◆ Your assignment
In the material below, the line holding "The speech that" and every line after it should be reproduced exactly, please, with pictures omitted.
====== Dataset entries ======
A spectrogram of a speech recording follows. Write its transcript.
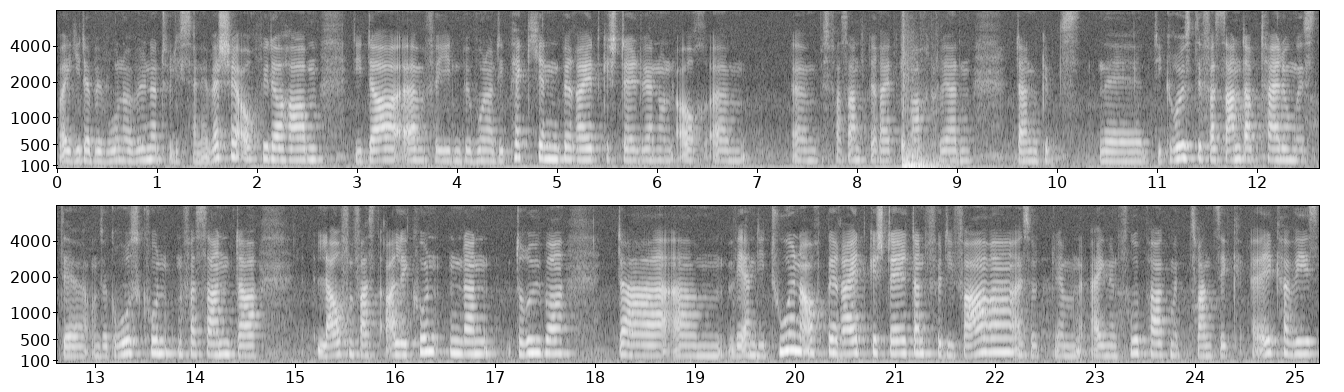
weil jeder Bewohner will natürlich seine Wäsche auch wieder haben, die da ähm, für jeden Bewohner die Päckchen bereitgestellt werden und auch ähm, ähm versandbereit gemacht werden. Dann gibt es die größte Versandabteilung ist der, unser Großkundenversand. Da laufen fast alle Kunden dann drüber. Da ähm, werden die Touren auch bereitgestellt dann für die Fahrer. Also wir haben einen eigenen Fuhrpark mit 20 LKWs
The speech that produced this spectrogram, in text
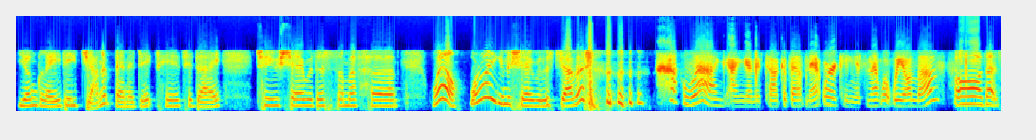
young lady, Janet Benedict, here today to share with us some of her. Well, what are you going to share with us, Janet? well, I'm, I'm going to talk about networking. Isn't that what we all love? Oh, that's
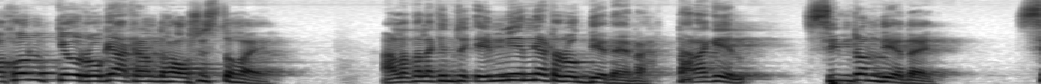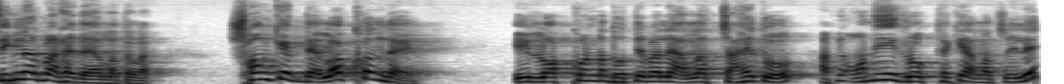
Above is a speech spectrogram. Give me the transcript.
যখন কেউ রোগে আক্রান্ত হয়, অসুস্থ হয়, আল্লাহ তালা কিন্তু এমনি এমনি একটা রোগ দিয়ে দেয় না। তার আগে সিমটম দিয়ে দেয় সিগন্যাল পাঠায় দেয় আল্লাহ তালা সংকেত দেয়, লক্ষণ দেয়। এই লক্ষণটা ধরতে পারলে আল্লাহ চাহে তো আপনি অনেক রোগ থেকে আল্লাহ চাইলে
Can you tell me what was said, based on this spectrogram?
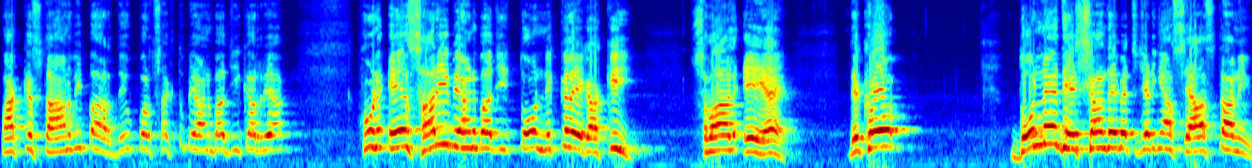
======
◆ Exercise solution
The speech that produced this spectrogram, in text
young lady, Janet Benedict, here today to share with us some of her. Well, what are you going to share with us, Janet? well, I'm, I'm going to talk about networking. Isn't that what we all love? Oh, that's
Above is a speech spectrogram. Give me the transcript.
যখন কেউ রোগে আক্রান্ত হয়, অসুস্থ হয়, আল্লাহ তালা কিন্তু এমনি এমনি একটা রোগ দিয়ে দেয় না। তার আগে সিমটম দিয়ে দেয় সিগন্যাল পাঠায় দেয় আল্লাহ তালা সংকেত দেয়, লক্ষণ দেয়। এই লক্ষণটা ধরতে পারলে আল্লাহ চাহে তো আপনি অনেক রোগ থেকে আল্লাহ চাইলে
Can you tell me what was said, based on this spectrogram?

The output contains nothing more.